Comments:
1. Sometimes in the paper, (for instance in the abstract) the authors use the expression ‘permutation symmetry’ when talking about mixed states acting on the on the symmetric subspace of the entire Hilbert space. I would modify this expression somehow because in the literature permutationally invariant states are those that are invariant under a permutation of any pair of subsystems (see e.g. https://arxiv.org/pdf/1302.4100.pdf), and, while for pure states they are the same as those belonging to the symmetric subspace, for mixed states permutationally invariant states form a superset of the symmetric ones. For instance, a projection onto the twoqubit singlet state is permutationally invariant in the above sense.
2. Perhaps the authors could include also [K. Eckert et al., Ann. Phys. 299, 88 (2002)] in the list of references, where the observation that partial transposition is an iff criterion for separability was made for the first time.
Anonymous Report 1 on 202362 (Invited Report)
 Cite as: Anonymous, Report on arXiv:2112.05102v2, delivered 20230602, doi: 10.21468/SciPost.Report.7295
Strengths

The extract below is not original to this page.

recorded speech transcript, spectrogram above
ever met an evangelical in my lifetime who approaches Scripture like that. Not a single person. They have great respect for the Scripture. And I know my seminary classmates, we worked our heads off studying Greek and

1. The problems considered by the paper are completely natural, and I'm honestly surprised they weren't considered earlier. This work can be seen as a symmetric (bosonic) version of the paper "F. Verstraete, K. Audenaert, and B.D. Moor, Maximally entangled mixed states of two qubits, Phys. Rev. A, vol. 64, p. 012316, 2001" which I'm surprised wasn't written 10 or 15 years ago.

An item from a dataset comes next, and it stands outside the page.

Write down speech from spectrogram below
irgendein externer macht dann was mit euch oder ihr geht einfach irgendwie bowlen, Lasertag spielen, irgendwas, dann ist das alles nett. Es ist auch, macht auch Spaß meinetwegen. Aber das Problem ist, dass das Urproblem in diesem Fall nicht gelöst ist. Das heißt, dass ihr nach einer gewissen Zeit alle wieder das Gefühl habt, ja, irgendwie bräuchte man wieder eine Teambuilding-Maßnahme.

2. The results obtained by the authors (in particular, Theorem 1 and Equation (13)) are deep. Neither the results nor their proofs are obvious, but they are simpletostate and make use of.
Weaknesses

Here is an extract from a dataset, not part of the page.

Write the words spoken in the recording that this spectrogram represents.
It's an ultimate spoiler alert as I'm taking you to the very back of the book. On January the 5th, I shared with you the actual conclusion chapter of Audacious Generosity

1. The numerical experiments (i.e., Section 4) are less interesting and convincing than the results that came earlier in the paper. Maybe when mentioning the threequbit results in the abstract and the introduction, the authors could mention upfront that only numerical results and conjectures are obtained in the threequbit case.
Report
I believe that this paper will have high impact and will be of broad interest to the quantum information theory community. It clearly meets all of the journal's "general acceptance" criteria, and I believe that I meets "Expectations" #1 and #3 as well: Theorem 1 and Equation (13) are deep theoretical discoveries that are likely to launch new research projects.
Requested changes
1. Typo near the bottom of page 5: " if it has more than one zero eigenvalues" should be " if it has more than one zero eigenvalue"
2. Page 6, right before the start of Section 3: the authors talk about the maximally mixed symmetric state on 3 qubits. This state is indeed rank 4, so has 4 nonzero eigenvalues. The authors say that 2 of its 6 eigenvalues are 0... what are those 2? I could understand the statement "4 of its 8 eigenvalues are 0" since the symmetric subspace is a 4dimensional subspace of (C^2)^{\otimes 3} = C^8... but I can't figure out where 6 dimensions are coming from. Maybe some clarification would help.
3. In Equation (33), it took me too long to figure out what "s" is (I see now that it is a spin system parameter). Maybe remind the reader of what "s" is here, or replace it by N/2?
4. In the abstract, the authors say "In particular, we determine the maximal radius of a ball of SAS states around the maximally mixed state in the symmetric sector, and the minimal radius of a ball that contains the set of SAS states." I read this sentence as saying that the authors computed these radii in all dimensions; something that Gurvits and Barnum did in the nonsymmetric setting in 2002. However, the authors only computed these radii in the twoqubit case. I think that the abstract should be updated to make this clearer. I suggest a similar change on Page 4, right before the start of Section 2.